  • Train yourself to shovel left-handed and right-handed.  This will take a little effort on your part to practice.  It takes about a week to coordinate your body.  Alternate sides every 10 minutes.
  • Take frequent stretch breaks for the shoulders and back.
  • Pace yourself.
  • Stay hydrated; drink plenty of water before, during, and after shoveling.

When You’re Done:

  • Drink water and eat a healthy snack.
  • Stretch your muscles.


Read a past MEMIC SafetyNet blog titled "The Science of Shoveling".



Shingles that Don’t Protect Your Roof

Stowell Beth Posted by Beth Stowell

We often think of the cold virus as being “on the loose” during the winter months. Maine, having the oldest population in the country, has another virus, known as Varicella Zoster Virus (VZV), that warrants attention at all times of the year. VZV is the virus that causes chickenpox in children but can cause a painful viral infection, known as shingles, usually in adults. After a person recovers from chickenpox, this virus remains within the body and  for unknown reasons, some people experience the reactivation of the virus years later.

The shingles rash typically starts on one side of the face or body and presents as blisters that scab after 3-5 days. The rash usually clears within 2 to 4 weeks. The rash is preceded by painful itching and/or tingling in the area where the rash will develop. Other symptoms can include fever, headache, chills, and an upset stomach.

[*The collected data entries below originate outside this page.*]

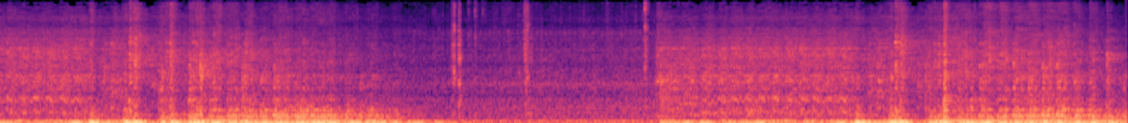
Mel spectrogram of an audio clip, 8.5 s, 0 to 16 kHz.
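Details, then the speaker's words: BMW E36 M52 with M54B30 inlet cam, first start: catches and runs rough and uneven, sags almost to stalling midway, then picks up. It won't hold a steady idle. Stalling at idle. "engines in the car now um all running had a few teeth and issues had this swapped the crank sensor over and just wouldn't stay running kept on cutting up"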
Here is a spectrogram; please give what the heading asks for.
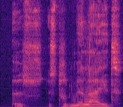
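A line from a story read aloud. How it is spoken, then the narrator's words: Stammering. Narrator (German): stotterte Vinzenz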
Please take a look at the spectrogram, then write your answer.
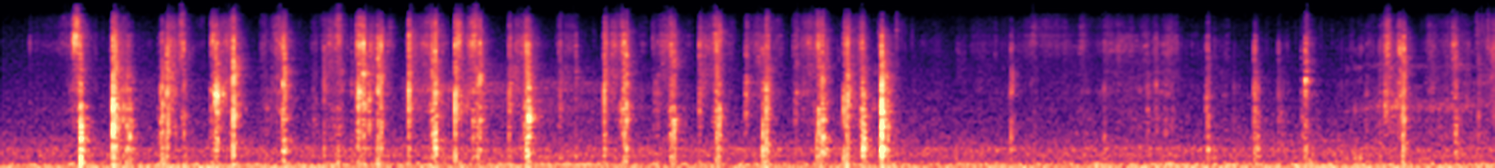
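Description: Tarot cards being shuffled by hand, a run of quick crisp riffling bursts in an uneven rhythm, close and fairly quiet, easing into sparser slaps toward the end.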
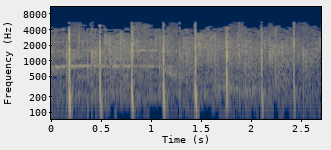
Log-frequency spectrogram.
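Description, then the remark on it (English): A single person claps hands in a steady rhythm, about nine sharp claps roughly three per second, with a faint hum of background noise between them and no talking. “Media team, I mean, seriously, can I clap?”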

Shingles is contagious: a person with a rash can spread chickenpox to anyone who has not had the chickenpox! A healthcare or residential facility infection control policy will provide direction for people who have been diagnosed with shingles. Typically, this policy should address the need to keep the rash covered, avoid skin-to-skin contact with the rash, and diligent hand-washing to prevent the spread of VZV.

These infection control measures are important because VZV can be spread from a person with active shingles to a person who has never had chickenpox through direct contact with the rash. Once the rash has developed crusts, the person is no longer contagious. Additionally, a person is not infectious before blisters appear or with post-herpetic neuralgia (pain after the rash is gone).

Shingles is most common in adults over 50 years of age. Adults who have medical conditions that keep the immune system from working properly, such as cancer, leukemia, and immunodeficiency virus (HIV), or people who receive immunosuppressive drugs, such as steroids are at greater risk for shingles. The shingles vaccine is recommended for anyone 60 years of age and older to keep the virus from re-activating and causing shingles.

For more information visit the CDC website.